=== Begin Enclosure ===

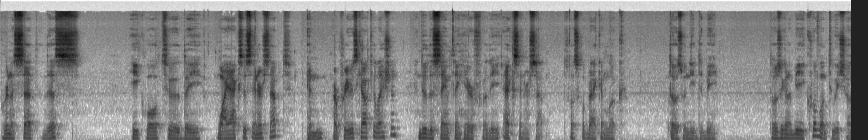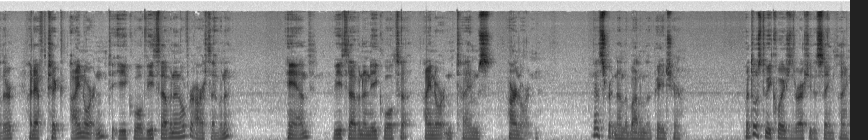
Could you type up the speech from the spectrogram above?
we're going to set this equal to the y-axis intercept in our previous calculation and do the same thing here for the x-intercept. Let's go back and look those would need to be. Those are going to be equivalent to each other. I'd have to pick I Norton to equal V Thevenin over R Thevenin and V Thevenin equal to I Norton times R Norton. That's written on the bottom of the page here. But those two equations are actually the same thing.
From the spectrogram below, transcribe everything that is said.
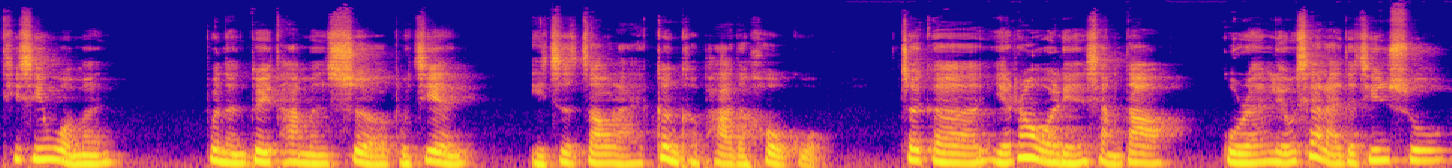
提醒我们不能对他们视而不见，以致招来更可怕的后果。这个也让我联想到古人留下来的经书，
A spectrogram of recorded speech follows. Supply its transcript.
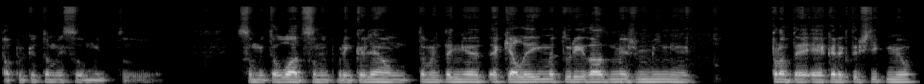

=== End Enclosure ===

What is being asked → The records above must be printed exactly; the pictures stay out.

Exercise answer →
Could you type up the speech from the spectrogram above?
we're going to set this equal to the y-axis intercept in our previous calculation and do the same thing here for the x-intercept. Let's go back and look those would need to be. Those are going to be equivalent to each other. I'd have to pick I Norton to equal V Thevenin over R Thevenin and V Thevenin equal to I Norton times R Norton. That's written on the bottom of the page here. But those two equations are actually the same thing.
From the spectrogram below, transcribe everything that is said.
提醒我们不能对他们视而不见，以致招来更可怕的后果。这个也让我联想到古人留下来的经书，
A spectrogram of recorded speech follows. Supply its transcript.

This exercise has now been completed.